In the newly-formed desert that resides between the NFL Scouting Combine and the revised May start date for the NFL Draft, we’ve finally reached an oasis; the NFL schedule release. While most sports simply unload their schedule without so much as a whisper, the National Football League has turned the event into a greatly-anticipated event, including it’s own prime-time, three-hour special. All of this, mind you, for a schedule in which we already know the list of teams that each franchise will face, just without the order.
However, the order, in itself, can play a significant role in success throughout the season. Various aspects of the schedule, such as the timing of the Bye week and the layout of home and away games, can obviously have an effect on performance. For example, last season the Rams’ Bye week was not until Week 11, which forced to Rams to adjust their offensive philosophy “on the fly” at the one-quarter mark of the season. The 2013 regular season schedule also forced St. Louis on the road for their last three divisional matchups; all three ended as losses. Moreover, those road games against (eventual) 10+ win squads were all crammed into the final five games of the season; a nearly impenetrable gauntlet for a quarterbackless squad fighting to hit the .500 mark for the first time in over half a decade.
So, how does it look this season?
Well, setting aside the fact that the Rams will play the 3rd-hardest strength of schedule (based off opponent’s combined 2013 win-loss percentage), St. Louis does appear to be in a better position than last year to succeed.
For one, their Bye week is relatively early, which could be a godsend for a young roster with questions surrounding the rotation within the wide receiving corps, as well as the offensive line. If last season is any indication, three games into the season is a fair point to gauge the efficacy of the offensive and defensive schemes. Granted, the early “week off” may haunt the Rams towards the middle or end of the season, assuming there are some injury issues. However, being able to regroup at the one-quarter mark of the year and assess the “state of the franchise” might be more valuable to this particular squad.
Secondly, the Rams schedule is relatively “easy” to start the season, facing off against three teams that failed to reach the playoffs last season. Moreover, four of their first six games are in the Edward Jones Dome, including the intra-divisional opener against the San Francisco 49ers in Week 6. The more a young team can play at home in front of a “friendly” crowd, the more quickly they should be able to develop chemistry on the football field; at least, theoretically.
St. Louis will also get a break at the end of the season, to some extent. Not only are three of the final five games at home, they also avoid playing a breakneck schedule of NFC West grinders. As previously mentioned, last season the Rams faced all three division opponents on the road within the final five game of the regular season. This year, St. Louis final three games against the NFC West will come in Week 10 (at Arizona), Week 15 (Arizona), and Week 17 (at Seattle). More spread and more variety, in terms of location, should be another plus on the 2013 schedule.

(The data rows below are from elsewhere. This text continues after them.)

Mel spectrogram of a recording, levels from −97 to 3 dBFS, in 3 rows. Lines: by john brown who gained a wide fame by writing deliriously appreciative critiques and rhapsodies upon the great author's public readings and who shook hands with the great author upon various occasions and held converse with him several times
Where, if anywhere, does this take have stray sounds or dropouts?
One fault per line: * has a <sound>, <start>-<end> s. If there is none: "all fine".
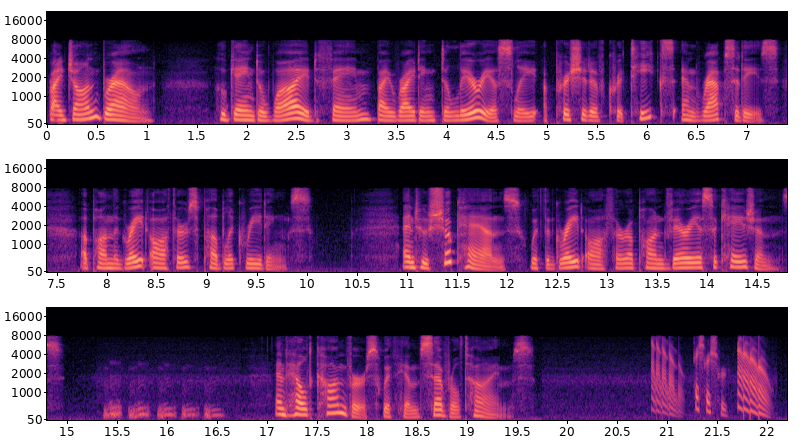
* has a laugh, 15.4-16.6 s
* has a chirp, 20.9-22.1 s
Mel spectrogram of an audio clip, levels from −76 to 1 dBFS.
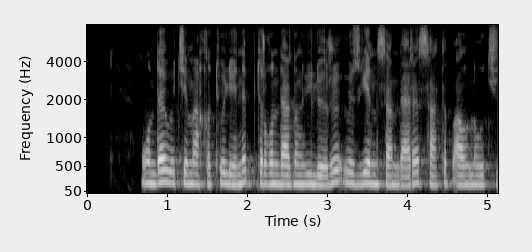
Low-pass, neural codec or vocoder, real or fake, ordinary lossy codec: none; codec, 16 kHz, 16 kbps, FunCodec, trained on LibriTTS, 50 frames a second; fake; none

Obviously, with all of the talk about the front- and back-end of the schedule, there has to be some downside in the middle. The Rams will have to face a treacherous path between Week 5 and Week 12, taking on eight straight teams that either a) were in the playoffs in 2013, b) won 10+ games during that regular season, or c) both! Luckily, some of the more difficult games (i.e. 49ers, Seahawks, Broncos) will be played at home… so that should provide some relief. However, that is about as daunting as a stretch as you’ll find on an NFL schedule this upcoming season, and should be a true test of the St. Louis Rams ‘worth’ following their Bye week.
So, simply skimming over the schedule and using last year as a modest reference for opponent’s difficulty, how should the Rams fair in 2014?

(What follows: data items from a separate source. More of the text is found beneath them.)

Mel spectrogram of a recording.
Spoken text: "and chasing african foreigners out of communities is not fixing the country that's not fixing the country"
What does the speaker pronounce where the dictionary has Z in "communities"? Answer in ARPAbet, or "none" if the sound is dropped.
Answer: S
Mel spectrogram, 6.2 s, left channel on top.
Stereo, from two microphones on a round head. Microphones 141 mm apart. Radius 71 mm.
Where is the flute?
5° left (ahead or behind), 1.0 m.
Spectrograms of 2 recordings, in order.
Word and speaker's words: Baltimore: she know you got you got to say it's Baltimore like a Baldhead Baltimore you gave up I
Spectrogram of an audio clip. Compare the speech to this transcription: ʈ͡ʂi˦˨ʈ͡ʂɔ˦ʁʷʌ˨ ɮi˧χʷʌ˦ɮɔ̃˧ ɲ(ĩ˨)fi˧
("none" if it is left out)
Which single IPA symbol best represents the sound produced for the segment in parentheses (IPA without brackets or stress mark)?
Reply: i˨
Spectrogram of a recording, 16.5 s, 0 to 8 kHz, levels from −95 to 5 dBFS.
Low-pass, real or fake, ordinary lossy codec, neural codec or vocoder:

While it is too early to make any steadfast predictions, it would appear that there are seven non-divisional games where the Rams should be favored or, at least, not massive underdogs: Vikings, Buccaneers, Cowboys, Raiders, Redskins, Giants, Chargers. Four of those teams were in the Bottom 10 last season, in terms of record, and only the Chargers made it into the postseason (thanks to a miracle of failure from a handful of other AFC teams). Even some of the likely favored teams, such as Kansas City and Denver, both struggled mightily last season against top tier pass rushing units; and, to make matters worse (for them), both lost significant chucks of their offensive lines this offseason. That leaves only the NFC West, where there is no telling how the wins and losses will play out. On a positive note, Sam Bradford is 5-2-1 against division opponents over the last two season. Assuming that St. Louis can merely “split” within the division, win the lion’s share of the “evenly matched” games, and pull off an upset somewhere on the schedule, the Rams should certainly be teetering on their first .500+ record, and maybe even break into the 10+ wins club.

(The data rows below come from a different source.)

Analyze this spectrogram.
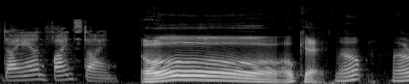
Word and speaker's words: Dianne Feinstein: Google how do you pronounce Dianne Feinstein that's pronounced Dianne Feinstein okay wait what if I do this it's like you just said it how do you pronounce Dianne Feinstein that's pronounced Dianne Feinstein oh okay nope all right that does sound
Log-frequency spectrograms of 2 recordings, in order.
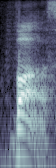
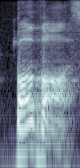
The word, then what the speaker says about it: VOOZ: it's made from bang and this is called voss it's not it's called it's not called bavas or anything because there's a b this is called voss you know v-o-o-z isn't that pronounced vos i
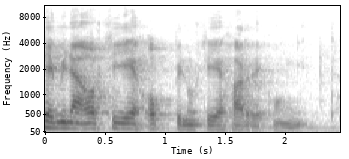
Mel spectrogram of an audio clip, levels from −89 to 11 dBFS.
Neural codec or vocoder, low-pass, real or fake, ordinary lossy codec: none; none; real; none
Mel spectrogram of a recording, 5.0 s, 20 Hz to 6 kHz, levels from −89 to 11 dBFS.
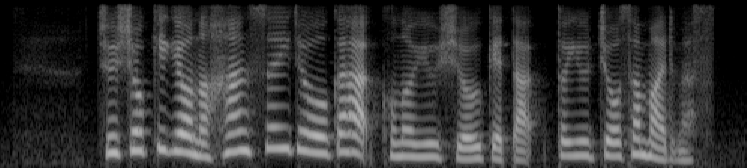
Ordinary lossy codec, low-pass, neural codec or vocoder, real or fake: none; 5.4 kHz; codec, 16 kHz, 0.3 kbps, FocalCodec; fake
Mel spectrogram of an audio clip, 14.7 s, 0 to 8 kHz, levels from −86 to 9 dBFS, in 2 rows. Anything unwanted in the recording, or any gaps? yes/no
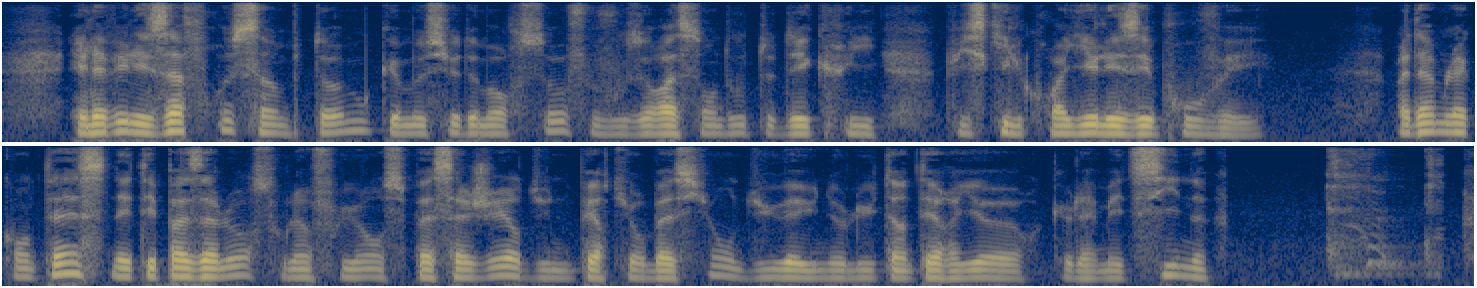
yes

With it being the offseason, there is no reason to not think optimistically about the St. Louis Rams 2013 schedule. Despite the Top 5 SOS, the Rams did catch some breaks at both the early and latter portions of the season, and should have plenty of “winnable” games that will keep them “in the hunt” for a playoff spot well into December.